The overlooked art of Western animation


Illustration by Darixa Varela-Medrano

I’m left in shock as the last episode of “The Owl House”’s season 2 ends and credits roll, the usual outro being replaced with a unique, somber one. My friend on call is in similar disbelief, but he’s actually voicing his worries. I, on the other hand, tuned him out. I was left wondering how the show got to that point in the story. The first season starts off with a lighthearted tone, but quickly breaks the mold as later seasons explore darker topics, such as: abuse, grief, and ableism. This maturity drew me and others to this show, its subversion of what animated shows normally discuss created a satisfying blend that feels real. But before I can muddle over more, my friend finishes his rant and interjects, asking, “I wonder when the next season’s coming out?” Curious myself, I typed my question into the search bar and hit “enter”, only for my lip to drop in a frown. The final season’s usual 22-episode treatment was cut in favor of three 50-minute specials. 
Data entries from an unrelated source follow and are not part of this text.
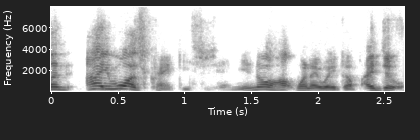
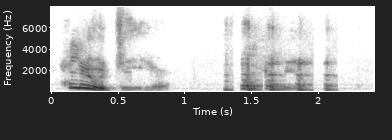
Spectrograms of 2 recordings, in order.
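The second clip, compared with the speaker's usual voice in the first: put-on old Scottish nanny voice; 2 semitones higher than usual. Greeting Catherine as she pops in, in a Mrs. Doubtfire voice. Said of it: "I turn into Mrs. Doubtfire".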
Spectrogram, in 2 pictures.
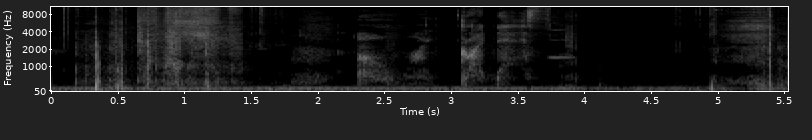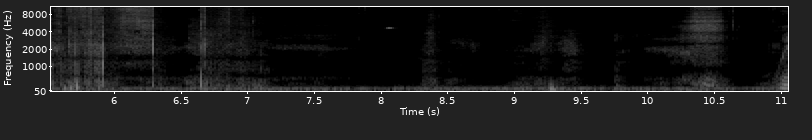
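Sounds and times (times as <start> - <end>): packaging crinkling and rustling: 0.0 - 1.8, 4.6 - 7.1.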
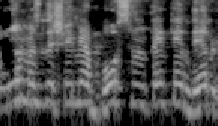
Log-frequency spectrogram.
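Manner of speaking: very high, frantic, desperate, rushed. Retelling a woman's panic over a bag left on a train: imitating a desperate woman. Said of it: "ninguém entendia o desespero dela".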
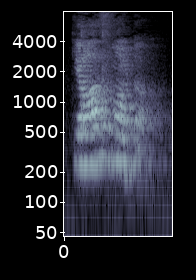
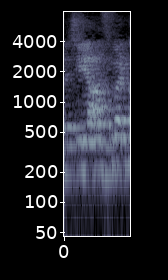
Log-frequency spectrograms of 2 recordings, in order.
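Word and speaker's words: chiasmata: क्याज़माटा या क्याज़मेटा या चियाज़मेटा, अलग अलग प्रोनाउंसिएशन है इसके।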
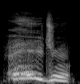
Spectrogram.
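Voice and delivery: high, abandoned attempt at a Rocky impression; Sylvester Stallone. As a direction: try out a movie boxer's call. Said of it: "do a serviceable Sly".

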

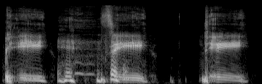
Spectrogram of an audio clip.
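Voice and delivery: burped letters, one belch each; burping the alphabet. Shown as a demonstration. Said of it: "Rick Sanchez burping the alphabet".

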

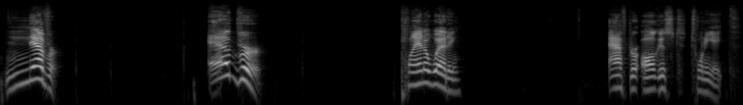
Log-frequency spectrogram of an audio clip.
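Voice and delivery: slow, spaced-out stern warning; emphatic warning. Acted. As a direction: hammer the warning word by word. Emphatic warning to wedding planners.

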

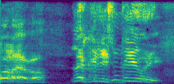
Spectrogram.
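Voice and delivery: high, mock Australian-turned-English voice; faux-English accent. Co-host joining the accent joke, squeaky faux-English voice. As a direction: attempt Australian and land on English. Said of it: "That's more English".

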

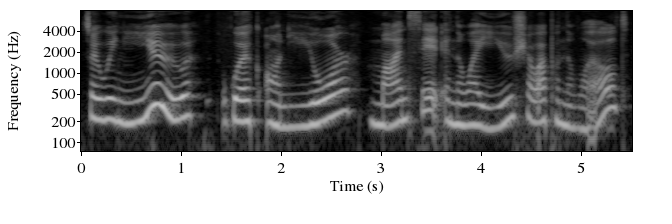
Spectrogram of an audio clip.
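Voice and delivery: normal talking voice

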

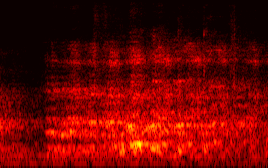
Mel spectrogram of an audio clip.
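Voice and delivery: high, breathy burst of laughter; delighted laugh. Real, not acted. Pastor recalling the teenagers walking in, delighted laugh. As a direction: laugh at the memory.

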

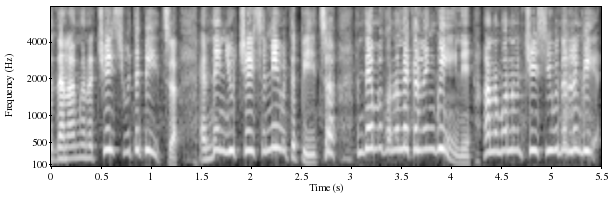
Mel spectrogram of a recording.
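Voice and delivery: very high, excitable Italian cartoon plumber; squeaky, breakneck improvised Italian patter; Mario. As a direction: babble joyfully high and fast, in a cartoon Italian accent. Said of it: "I went".

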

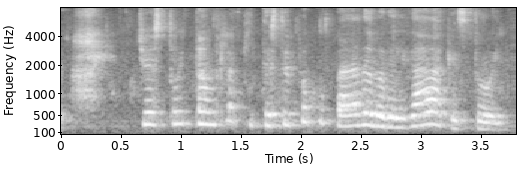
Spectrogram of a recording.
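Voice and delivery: a soft, hammed-up show of pity for her own thinness; quiet, mocking take on the coworker's complaint; mock thin-woman whine. Mimicking the coworker bragging about being skinny, mock whine.

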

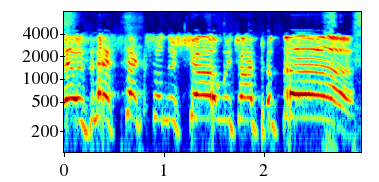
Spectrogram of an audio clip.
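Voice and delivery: sustained shouted TV review; yelling caller. Real, not acted. Caller reviews a TV show for hosts, yelling. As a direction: deliver casual opinions at a yell. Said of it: "I love when you just yell at us".

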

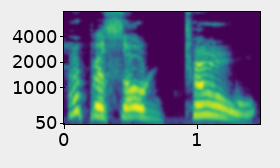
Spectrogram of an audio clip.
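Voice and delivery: slow, loud announcer call; fighting game announcer. Acted. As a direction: drag it out like an arena announcer. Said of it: "do the intro and the announcer voice".

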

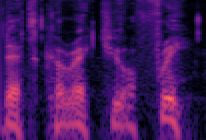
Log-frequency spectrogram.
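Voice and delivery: a quiet, tender confirmation; tender reassurance. Retold or imitated. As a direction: reassure her almost under your breath. Man gently reassures her.

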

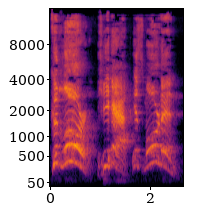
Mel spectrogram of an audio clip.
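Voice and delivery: high, loud, delighted cheer; hammed-up happy wake-up cry; joyful morning shout. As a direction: shout it like the day is a gift. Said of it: "the other one is".

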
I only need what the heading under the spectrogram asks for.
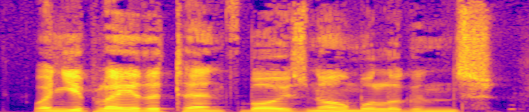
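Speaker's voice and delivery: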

This news left a sour taste in my mouth. It was another instance of Western animation being undervalued and screwed over by corporations.

Western animation without explicit themes are written off as childish, despite having the ability to convey serious topics just as well as any other storytelling medium. Western animation is a broad term used to describe movies, shows, or short films produced from Western countries that use animation to tell a story. But specifically, I’m focusing on ones made for commercial consumption. The bulk of animation created with that in mind is aimed at kids (ages 5-12) but can extend into teenage audiences (ages 13-17). The catering toward younger demographics makes Western animation seem childish and silly, as opposed to other storytelling mediums. 

This assumption affects those in animation directly. Animation writers, despite making a decent salary, are paid less than those who work in live-action. According to Variety, “Animation writers make a minimum of $2,064 per week, while [Writer’s Guild of America] weekly minimums range from $4,063 to $5,185.” This discrepancy was the result of the weaker Screen Cartoonist Guild negotiating instead of WGA, the latter having more saying power due to its focus on live-action writers. The only difference between the two occupations is what kind of project their efforts are going towards. 

But this negative perception not only affects the animators’ paycheck but also what creative liberties they have to work with. The only time Western animation is viewed as mature, and subsequently achieves the most creative freedom, is when it contains explicit themes. This entails topics like drugs and sex, often manifesting as jokes or gags before being followed up by slapstick. Although comedy is something any story (animated or not) can incorporate, the problem is that they exclusively focus on it. These pieces of Western animation focus on said themes to the point where they have little substance to them. It’s something you consume in the background to shut your brain off, “junk food” animation if you will.

The general consensus I get when talking about most Western animation is that they’re all “for kids” and I’m “a bit too old to be watching shows like those”. But most of the time they don’t even recognize the media I’m talking about unless I bring up more mainstream animated series. I think “Family Guy” epitomizes such junk food shows, thanks to its style of pop culture and non-sequitur humor. Despite its low quality, the show has had a new season almost every year since 2005. “Family Guy” takes the art out of the art form and hogs the limelight from other titles. As a result, animation like this becomes the only frame of reference for the layman. In turn, the animator has less to work with in terms of funding and creativity.

Western animation without explicit themes are written off as childish, despite having the ability to convey serious topics just as well as any other storytelling medium.

Despite this, recent events show that animation might be getting the recognition it deserves. When new Disney management swung its axe at “The Owl House” for its departure from the company’s safe zone of tame subject matter and episodic show structure, fans were outraged and willing to demonstrate how much they really love the show. With the airing of the first episode in the (now shortened) third season of “The Owl House” the viewership on Youtube and cable, as well as the attendance at their first and last NYC Comic-Con panel, easily surpassing anything Disney had expected. Their reaction was one of regret, according to show creator Dana Terrace.  “‘Oh no,’ the show is actually successful,’” is how Terrace characterized Disney’s response in a CT Insider interview. This turn in numbers even urged the company to allow the animators to extend the remaining 2 episodes from 44 to 55 minutes.

With a new wave of vocal people appreciating Western animation that breaks stereotypes of what it’s supposed to be, I really think Western animation can be celebrated for the unique stories it can tell. This form of animation becomes more than a medium that is strictly childish or overly comedic. But also an art that can express complex situations and emotions in its own way.